* Prompt *
Go to the line with "Log-frequency spectrogram of a recording." in the entries below and write out every line from there through the line with "Crest factor, bandwidth, spectral", exactly and without pictures.

* Records for the task *
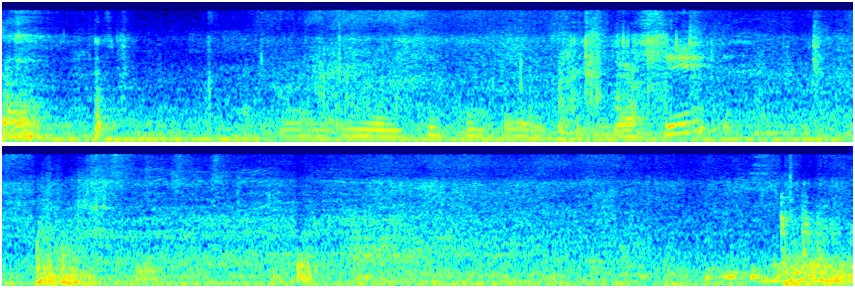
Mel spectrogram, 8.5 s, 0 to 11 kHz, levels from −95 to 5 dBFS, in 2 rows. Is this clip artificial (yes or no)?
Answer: no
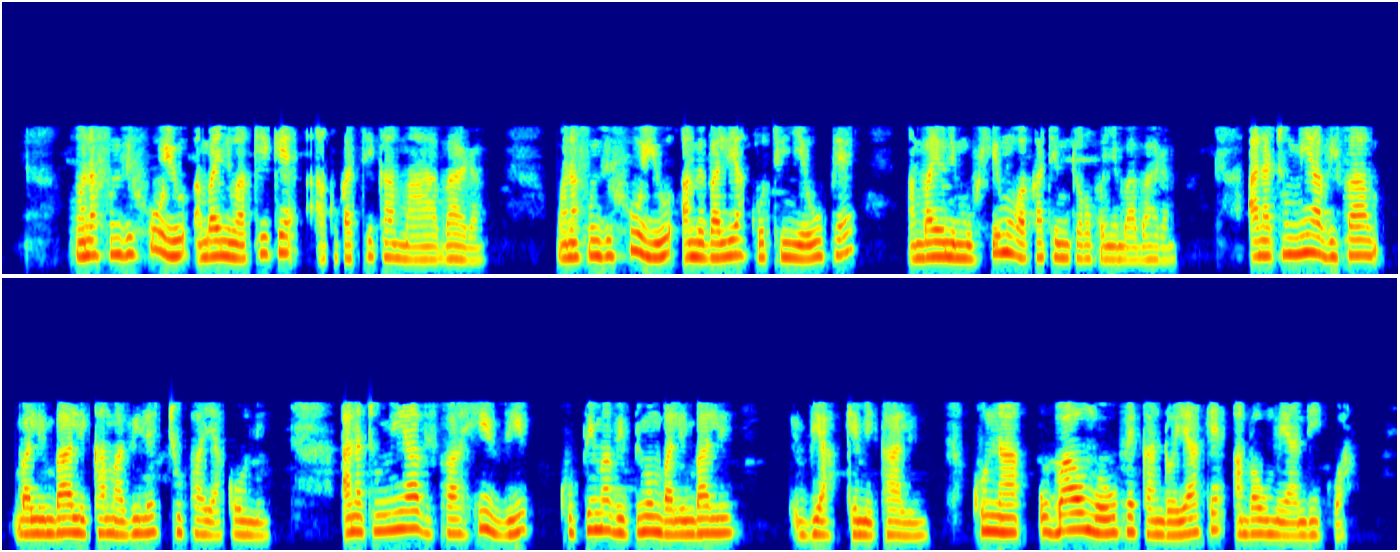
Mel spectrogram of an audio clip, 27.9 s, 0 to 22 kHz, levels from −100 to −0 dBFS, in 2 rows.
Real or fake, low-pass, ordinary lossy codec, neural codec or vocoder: real; 7.2 kHz; AAC, 16 kbps; none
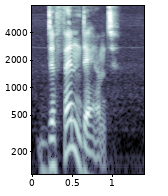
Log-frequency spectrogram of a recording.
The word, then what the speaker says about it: defendant: And I guess it says in legal circles, it is often pronounced defendant. I think it's more dant than dent.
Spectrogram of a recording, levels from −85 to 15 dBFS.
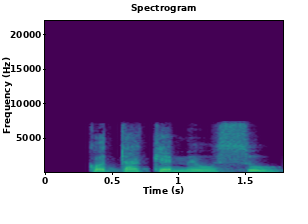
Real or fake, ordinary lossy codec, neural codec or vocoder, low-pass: real; AAC, 48 kbps; none; 7.2 kHz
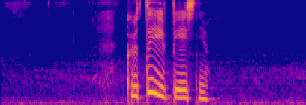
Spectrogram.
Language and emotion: Russian, positive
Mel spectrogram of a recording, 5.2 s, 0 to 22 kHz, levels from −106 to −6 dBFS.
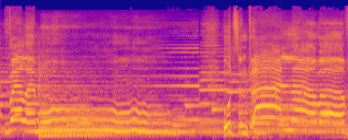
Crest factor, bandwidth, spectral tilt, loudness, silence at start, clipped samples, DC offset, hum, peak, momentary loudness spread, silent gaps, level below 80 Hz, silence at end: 14 dB; 18 kHz; -3.5 dB/octave; -19 LUFS; 0 s; under 0.1%; under 0.1%; none; -4 dBFS; 8 LU; none; -64 dBFS; 0 s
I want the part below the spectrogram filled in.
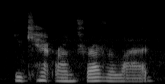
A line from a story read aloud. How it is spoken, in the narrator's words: Carson murmurs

* Answer for the task *
Log-frequency spectrogram of a recording.
The word, then what the speaker says about it: defendant: And I guess it says in legal circles, it is often pronounced defendant. I think it's more dant than dent.
Spectrogram of a recording, levels from −85 to 15 dBFS.
Real or fake, ordinary lossy codec, neural codec or vocoder, low-pass: real; AAC, 48 kbps; none; 7.2 kHz
Spectrogram.
Language and emotion: Russian, positive
Mel spectrogram of a recording, 5.2 s, 0 to 22 kHz, levels from −106 to −6 dBFS.
Crest factor, bandwidth, spectral tilt, loudness, silence at start, clipped samples, DC offset, hum, peak, momentary loudness spread, silent gaps, level below 80 Hz, silence at end: 14 dB; 18 kHz; -3.5 dB/octave; -19 LUFS; 0 s; under 0.1%; under 0.1%; none; -4 dBFS; 8 LU; none; -64 dBFS; 0 s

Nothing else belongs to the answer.